In the copy, every record below must appear exactly as given, and no picture may appear.

BEGIN Information shown

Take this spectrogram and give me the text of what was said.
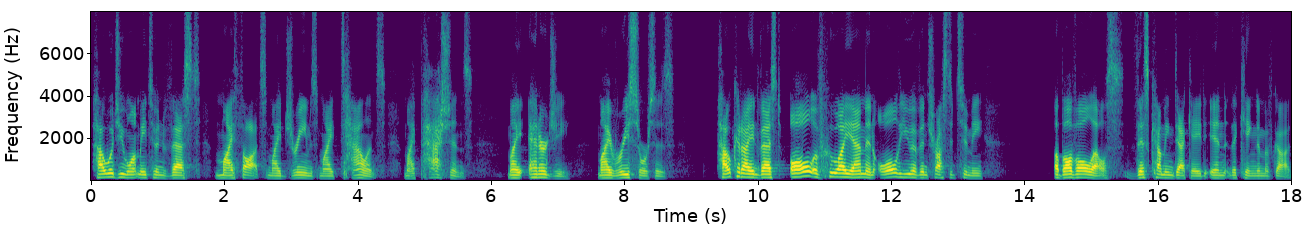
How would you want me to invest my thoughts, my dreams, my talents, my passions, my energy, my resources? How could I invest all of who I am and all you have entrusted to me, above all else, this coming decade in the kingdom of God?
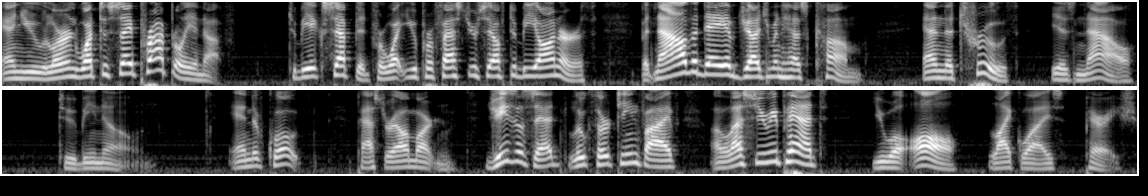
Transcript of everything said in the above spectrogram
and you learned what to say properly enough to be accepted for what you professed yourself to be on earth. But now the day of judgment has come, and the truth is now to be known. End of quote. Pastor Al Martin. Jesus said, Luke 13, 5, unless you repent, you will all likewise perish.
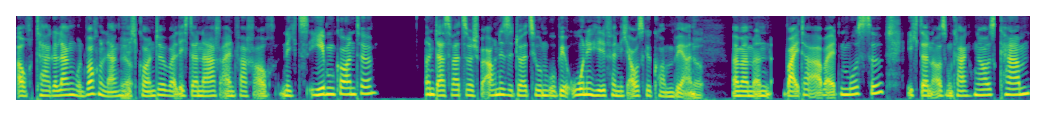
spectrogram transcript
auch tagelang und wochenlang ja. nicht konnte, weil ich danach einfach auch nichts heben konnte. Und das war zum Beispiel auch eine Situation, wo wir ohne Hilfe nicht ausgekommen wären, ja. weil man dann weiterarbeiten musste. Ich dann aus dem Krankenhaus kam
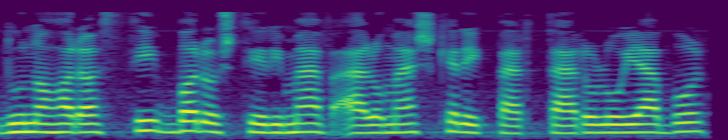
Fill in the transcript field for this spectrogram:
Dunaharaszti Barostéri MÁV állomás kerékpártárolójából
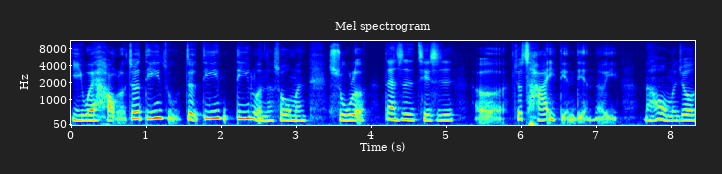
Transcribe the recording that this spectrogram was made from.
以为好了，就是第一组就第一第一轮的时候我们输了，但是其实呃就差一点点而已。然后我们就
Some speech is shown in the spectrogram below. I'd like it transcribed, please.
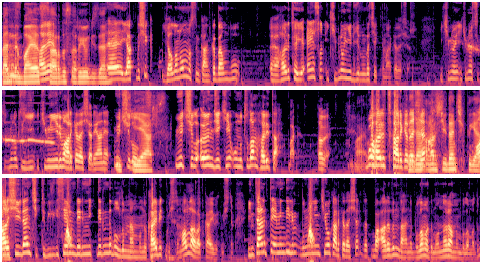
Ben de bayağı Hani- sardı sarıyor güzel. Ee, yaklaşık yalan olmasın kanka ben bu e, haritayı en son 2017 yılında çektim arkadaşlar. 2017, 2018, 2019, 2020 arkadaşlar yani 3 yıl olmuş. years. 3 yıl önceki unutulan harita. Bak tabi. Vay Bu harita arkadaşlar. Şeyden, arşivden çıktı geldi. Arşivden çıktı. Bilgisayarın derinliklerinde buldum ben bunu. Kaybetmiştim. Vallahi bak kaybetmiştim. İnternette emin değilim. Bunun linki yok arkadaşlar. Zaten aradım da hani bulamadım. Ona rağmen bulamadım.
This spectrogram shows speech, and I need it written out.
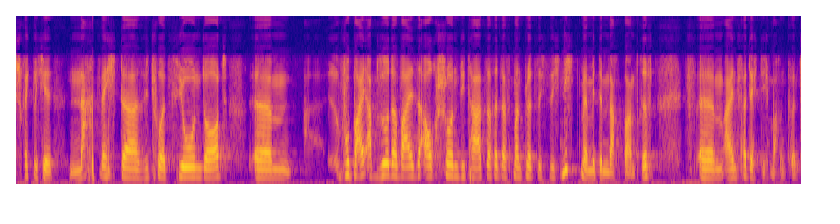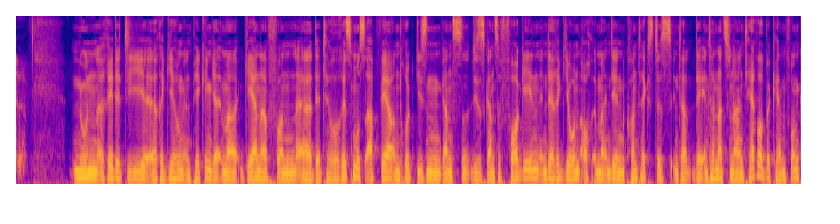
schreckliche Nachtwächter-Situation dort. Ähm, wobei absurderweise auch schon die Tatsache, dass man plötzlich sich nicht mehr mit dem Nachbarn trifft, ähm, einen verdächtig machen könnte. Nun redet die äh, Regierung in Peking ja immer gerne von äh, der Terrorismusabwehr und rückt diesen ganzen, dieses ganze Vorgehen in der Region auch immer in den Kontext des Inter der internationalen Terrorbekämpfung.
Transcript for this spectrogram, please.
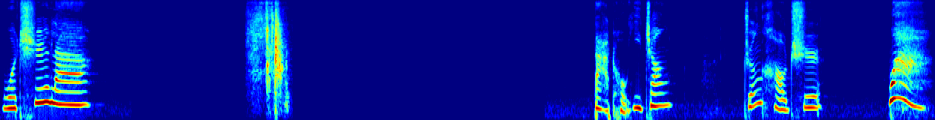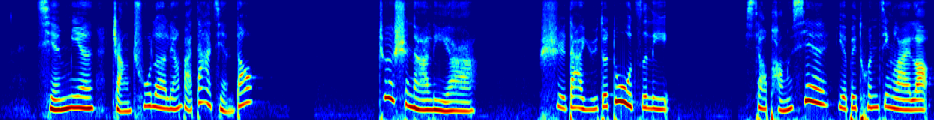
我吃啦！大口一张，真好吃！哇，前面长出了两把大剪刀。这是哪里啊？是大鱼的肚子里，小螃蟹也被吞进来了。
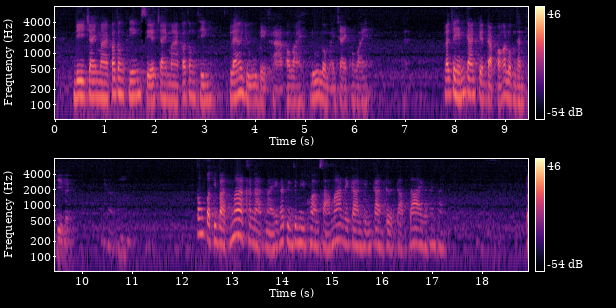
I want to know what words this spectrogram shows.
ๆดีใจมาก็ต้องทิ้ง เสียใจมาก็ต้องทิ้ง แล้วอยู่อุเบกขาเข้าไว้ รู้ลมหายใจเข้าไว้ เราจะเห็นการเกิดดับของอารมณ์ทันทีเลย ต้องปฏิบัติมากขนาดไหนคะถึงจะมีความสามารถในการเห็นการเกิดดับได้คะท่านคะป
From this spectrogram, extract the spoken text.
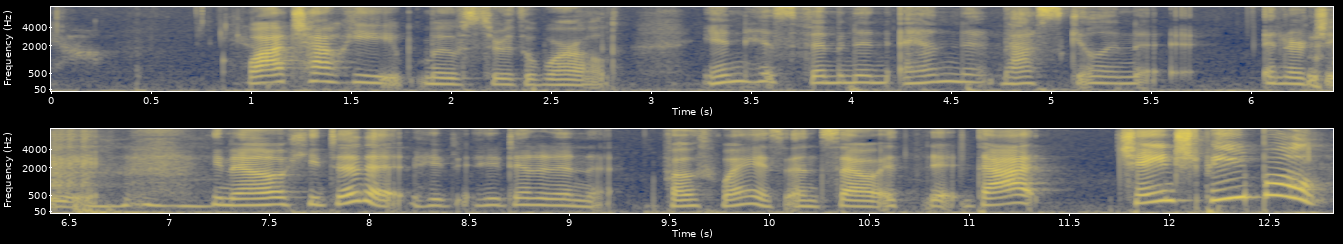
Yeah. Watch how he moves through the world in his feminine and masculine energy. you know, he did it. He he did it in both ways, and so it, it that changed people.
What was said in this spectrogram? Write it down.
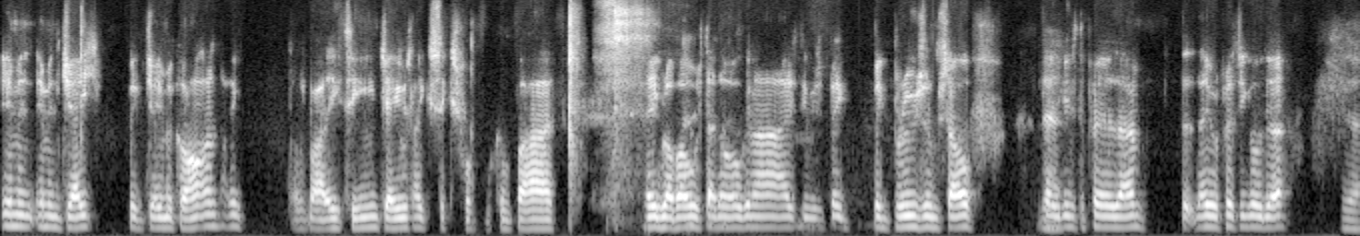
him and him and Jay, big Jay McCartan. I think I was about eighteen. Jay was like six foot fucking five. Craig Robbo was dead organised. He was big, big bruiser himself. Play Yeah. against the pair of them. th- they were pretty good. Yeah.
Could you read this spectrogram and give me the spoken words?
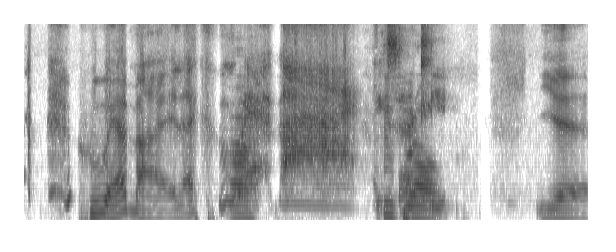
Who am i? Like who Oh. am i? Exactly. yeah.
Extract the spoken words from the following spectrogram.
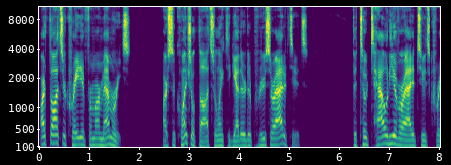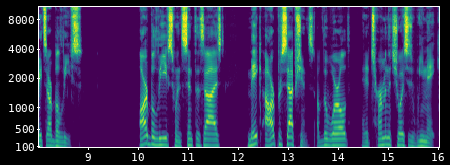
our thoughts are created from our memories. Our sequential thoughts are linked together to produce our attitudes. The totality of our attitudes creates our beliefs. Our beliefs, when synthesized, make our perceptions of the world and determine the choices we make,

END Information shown

» Task output
Take this spectrogram and give me the text of what was said.
How would you want me to invest my thoughts, my dreams, my talents, my passions, my energy, my resources? How could I invest all of who I am and all you have entrusted to me, above all else, this coming decade in the kingdom of God?
Transcript of everything said in the above spectrogram
and you learned what to say properly enough to be accepted for what you professed yourself to be on earth. But now the day of judgment has come, and the truth is now to be known. End of quote. Pastor Al Martin. Jesus said, Luke 13, 5, unless you repent, you will all likewise perish.
spectrogram transcript
auch tagelang und wochenlang ja. nicht konnte, weil ich danach einfach auch nichts heben konnte. Und das war zum Beispiel auch eine Situation, wo wir ohne Hilfe nicht ausgekommen wären, ja. weil man dann weiterarbeiten musste. Ich dann aus dem Krankenhaus kam
Fill in the transcript field for this spectrogram:
Dunaharaszti Barostéri MÁV állomás kerékpártárolójából
Transcribe the recording that this spectrogram was made from.
以为好了，就是第一组就第一第一轮的时候我们输了，但是其实呃就差一点点而已。然后我们就
Some speech is shown in the spectrogram below. I'd like it transcribed, please.
Ben de bayağı Hani- sardı sarıyor güzel. Ee, yaklaşık yalan olmasın kanka ben bu e, haritayı en son 2017 yılında çektim arkadaşlar. 2017, 2018, 2019, 2020 arkadaşlar yani 3 yıl olmuş. years. 3 yıl önceki unutulan harita. Bak tabi. Vay Bu harita arkadaşlar. Şeyden, arşivden çıktı geldi. Arşivden çıktı. Bilgisayarın derinliklerinde buldum ben bunu. Kaybetmiştim. Vallahi bak kaybetmiştim. İnternette emin değilim. Bunun linki yok arkadaşlar. Zaten aradım da hani bulamadım. Ona rağmen bulamadım.
This spectrogram shows speech, and I need it written out.
schreckliche Nachtwächter-Situation dort. Ähm, wobei absurderweise auch schon die Tatsache, dass man plötzlich sich nicht mehr mit dem Nachbarn trifft, ähm, einen verdächtig machen könnte. Nun redet die äh, Regierung in Peking ja immer gerne von äh, der Terrorismusabwehr und rückt diesen ganzen, dieses ganze Vorgehen in der Region auch immer in den Kontext des Inter der internationalen Terrorbekämpfung.
Transcript for this spectrogram, please.
我吃啦！大口一张，真好吃！哇，前面长出了两把大剪刀。这是哪里啊？是大鱼的肚子里，小螃蟹也被吞进来了。
I want to know what words this spectrogram shows.
ๆดีใจมาก็ต้องทิ้ง เสียใจมาก็ต้องทิ้ง แล้วอยู่อุเบกขาเข้าไว้ รู้ลมหายใจเข้าไว้ เราจะเห็นการเกิดดับของอารมณ์ทันทีเลย ต้องปฏิบัติมากขนาดไหนคะถึงจะมีความสามารถในการเห็นการเกิดดับได้คะท่านคะป
From this spectrogram, extract the spoken text.
Yeah. Watch how he moves through the world in his feminine and masculine energy. you know, he did it. He he did it in both ways, and so it, it that changed people.
What was said in this spectrogram? Write it down.
him and him and Jay, big Jay McCartan. I think I was about eighteen. Jay was like six foot fucking five. Craig Robbo was dead organised. He was big, big bruiser himself. Play Yeah. against the pair of them. th- they were pretty good. Yeah.
Could you read this spectrogram and give me the spoken words?
Who am i? Like who Oh. am i? Exactly. yeah.
Extract the spoken words from the following spectrogram.
our thoughts are created from our memories. Our sequential thoughts are linked together to produce our attitudes. The totality of our attitudes creates our beliefs. Our beliefs, when synthesized, make our perceptions of the world and determine the choices we make,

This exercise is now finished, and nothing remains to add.